On Sat, 6 Jan 2001, David S. Miller wrote:
> I could not agree more. This reminds me to do something I could not
> justify before, making netlink be enabled in the kernel and
I always use netlink and friends for something or the other. Route
protocols, traffic control configuration, device configuration,
firewalling; I dont see a problem turning it on. Maybe defaulting it to
on, and then totaly getting rid of the config option.
> I could almost, but not quite, justify it right now just because "ip"
> is becomming standard and needs it.
"ip" has been standard to some people for a few moons now ;->
It is more documneted than ifconfig ;-> and does a lot more
> Not to stray from the subject, Ben's effort is still needed. I think real
> numbers are useful instead of claims like it "displayed faster"
> See my previous email, if it's just slow because of some poorly coded
> version of ifconfig, it does not justify the patch. If only a
> forcefully created "benchmark" can show some performance problem, that
> is not an acceptable reason to champion this patch. Ok?
All the kernel paths affected are really config/control paths as well as
slow paths (eg some device binding to sockets, MSG_DONTROUTE slow path,
traffic control setup, route config, arp config are some that seem useful).
The argumenet for the patch (and it might be weak) If you have 4000
devices, it makes sense for two reasons:
-Some of these paths might hold locks which might stall the fast path.
-Or if you have a busy system, they will contribute to the load.
I used to be against VLANS being devices, i am withdrawing that comment; it's
a lot easier to look on them as devices if you want to run IP on them. And
in this case, it makes sense the possibilirt of over a thousand devices
So instead of depending what ifconfig does, maybe a better test for Ben is
to measure the kernel level improvement in the lookup for example from

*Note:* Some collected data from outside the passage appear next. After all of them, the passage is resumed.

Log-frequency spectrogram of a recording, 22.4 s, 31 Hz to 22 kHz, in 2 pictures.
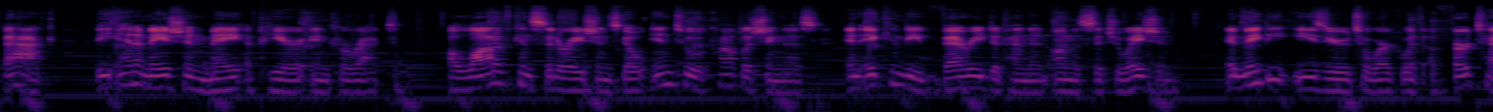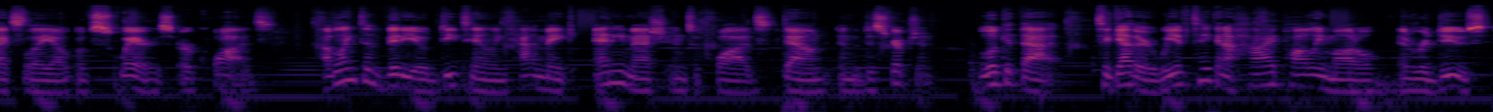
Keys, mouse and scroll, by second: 1.4-3.1 middle drag, 4.0-6.8 drag, 7.5-10.7 middle drag, 11.6-12.8 drag, 12.8-14.0 middle drag, 20.7-22.4 middle drag.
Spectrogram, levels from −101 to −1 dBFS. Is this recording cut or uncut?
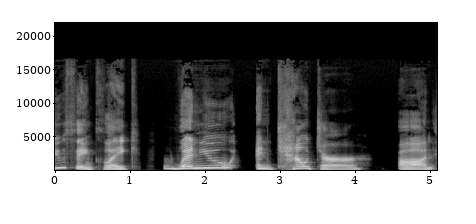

2..6000 devices. Tests with the user space tools will also help. example
to add to Andi's flavor:
"date; time ifconfig -a; date" for each number of devices.
repeat for ip as well ;->
Plot kernel and the two user tools results after several iterations
(number of devices on x-axis and some time/CPU measure on y-axis).